    I went there with a friend of mine. On the other side, I saw the former shipyard built by a Dutch shipbuilding company.  Formerly known as Manokwari Scheepswerf Konijnenburg. Now it is called Fasharkan (Fasilitas Pemeliharaan dan Perbaikan or the Facility for the Maintenance and Repair). I am sad to tell you that it not working anymore. The expensive slipway and the shipbuilding facilities left by the Dutch  are  not developed or operated by the Indonesian government anymore. 
    We talked with the some of crews of the boats. I asked them how much does it cost to go from Manokwari to Wasior. They said the ticket is Rp. 100,000 or around 11.3 US dollars. I requested this information because I want to get the exact ticket price for Wasior. a small town which now becomes the capital of Wondama Bay Regency. This regency has a large sea area which has been preserved by the government as the National Marine Park of Cendrawasih bay, one of the best coral reefs and scuba diving sites in the world.
    From Wasior, tourists or scuba divers can hire another boat or small outrigger boats to continue their trip to Auri islands where they can do snorkeling and scuba diving there.

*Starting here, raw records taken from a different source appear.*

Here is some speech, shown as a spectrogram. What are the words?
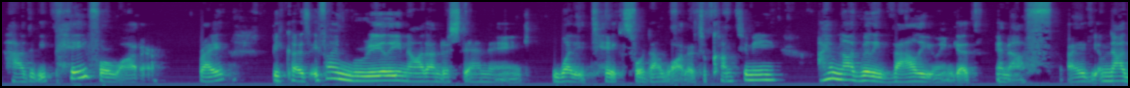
how do we pay for water, right? Because if I'm really not understanding what it takes for that water to come to me, I'm not really valuing it enough, right? I'm not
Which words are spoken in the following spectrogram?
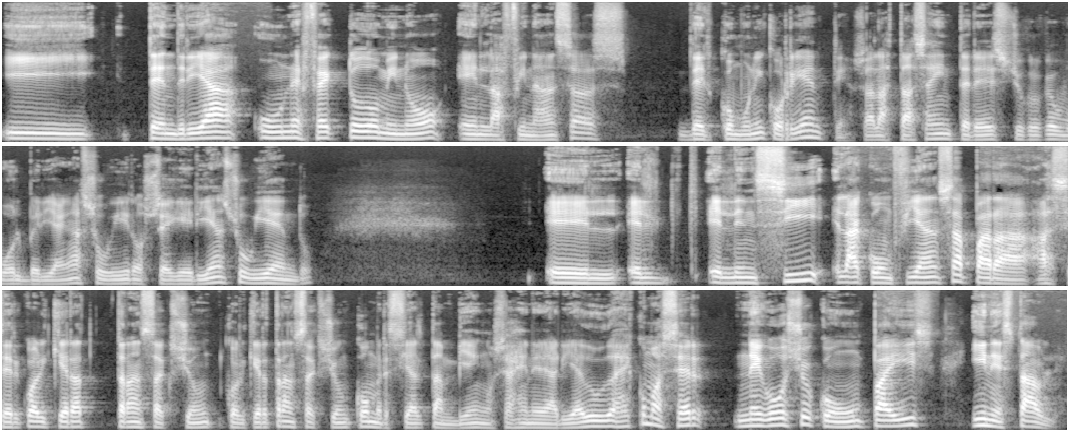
Y, tendría un efecto dominó en las finanzas del común y corriente. O sea, las tasas de interés yo creo que volverían a subir o seguirían subiendo. El, en sí, la confianza para hacer cualquier transacción, cualquier transacción comercial también, o sea, generaría dudas. Es como hacer negocio con un país inestable.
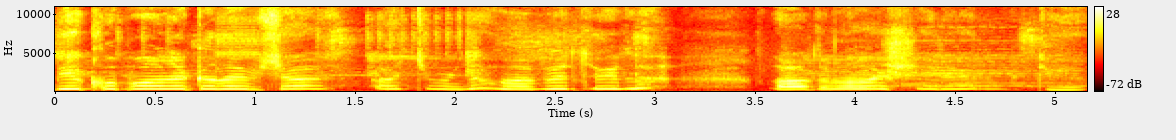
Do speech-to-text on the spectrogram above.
bir kupa alana kadar bir şey açmayacağım bir türlü lazım olan şeyler bitiyor.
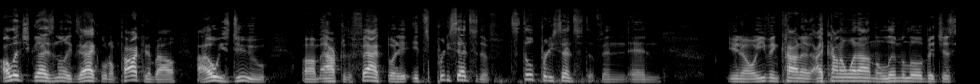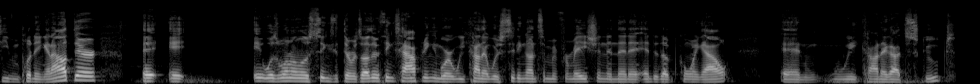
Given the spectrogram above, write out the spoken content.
i'll let you guys know exactly what i'm talking about i always do um, after the fact but it, it's pretty sensitive it's still pretty sensitive and and you know even kind of i kind of went out on the limb a little bit just even putting it out there it, it it was one of those things that there was other things happening where we kind of were sitting on some information and then it ended up going out and we kind of got scooped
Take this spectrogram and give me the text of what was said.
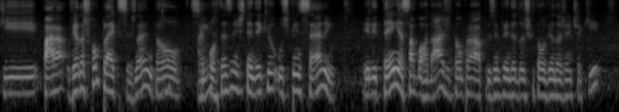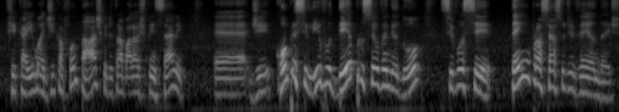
que para vendas complexas, né? Então, Sim. a importância é a gente entender que o, Spin Selling ele tem essa abordagem. Então, para os empreendedores que estão ouvindo a gente aqui, fica aí uma dica fantástica de trabalhar o Spin Selling. É, de compre esse livro, dê para o seu vendedor. Se você tem um processo de vendas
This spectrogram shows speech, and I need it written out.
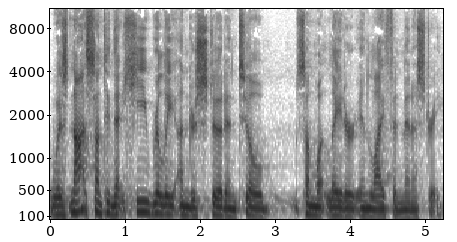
was not something that he really understood until somewhat later in life and ministry.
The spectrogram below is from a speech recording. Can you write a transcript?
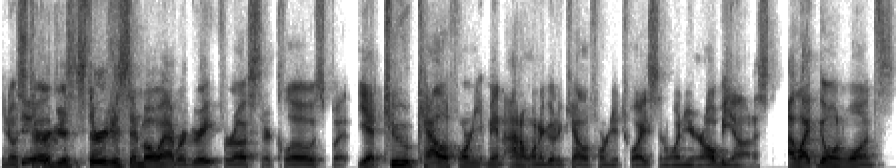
You know, Yeah. Sturgis, Sturgis and Moab are great for us. They're close, but yeah, two California. Man, I don't want to go to California twice in one year. I'll be honest. I like going once.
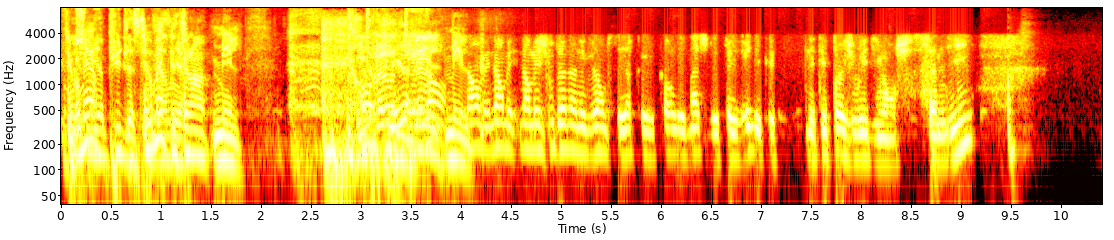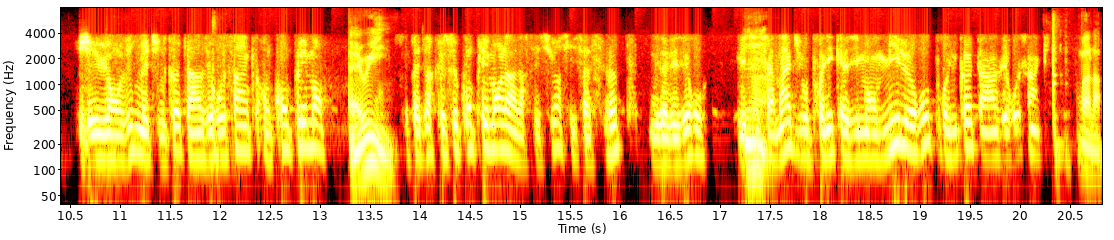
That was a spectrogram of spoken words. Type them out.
Je me combien souviens plus de la C'est semaine combien c'est dernière. 30 000 Mais, Trente mais non, mille. non, mais non, mais non, mais je vous donne un exemple. C'est-à-dire que quand le match de n'était n'était pas joué dimanche, samedi, j'ai eu envie de mettre une cote à 1,05 en complément. Eh oui. C'est-à-dire que ce complément-là, alors c'est sûr, si ça saute, vous avez zéro. Mais si ça match, vous prenez quasiment 1000 euros pour une cote à 1,05. Voilà.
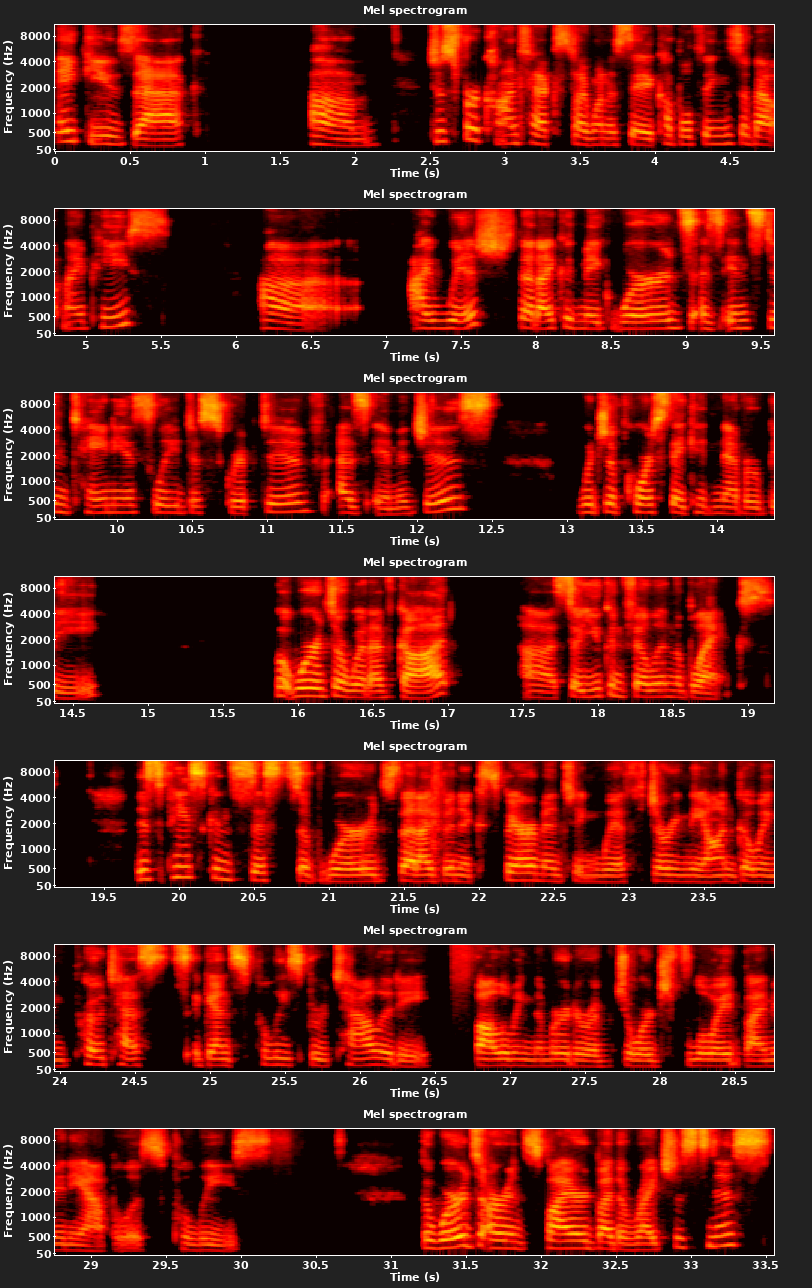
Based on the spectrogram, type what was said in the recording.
Thank you, Zach. Um, just for context, I want to say a couple things about my piece. Uh, I wish that I could make words as instantaneously descriptive as images, which of course they could never be. But words are what I've got, uh, so you can fill in the blanks. This piece consists of words that I've been experimenting with during the ongoing protests against police brutality following the murder of George Floyd by Minneapolis police. The words are inspired by the righteousness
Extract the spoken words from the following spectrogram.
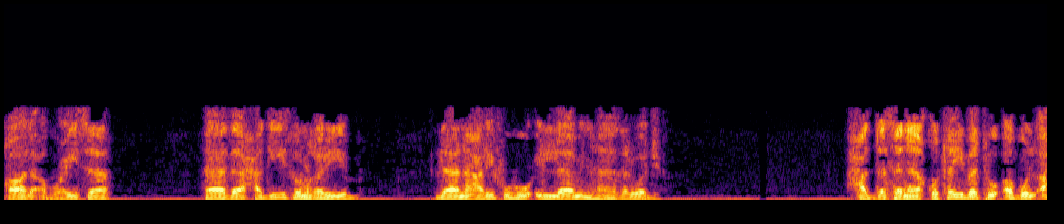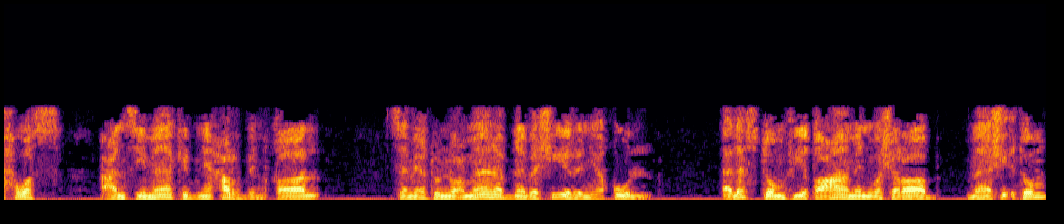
قال أبو عيسى هذا حديث غريب لا نعرفه إلا من هذا الوجه. حدثنا قتيبة أبو الأحوص عن سماك بن حرب قال سمعت النعمان بن بشير يقول ألستم في طعام وشراب ما شئتم؟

    Most of the big islands of Indonesian archipelago have their own techniques in building traditional wooden boats. In Maluku, a small village that is famous for building boats is Asilulu. In North Sulawesi, villagers of Tanawangko are expert in building big boats that can carry up to one hundred passengers and several tons of cargoes.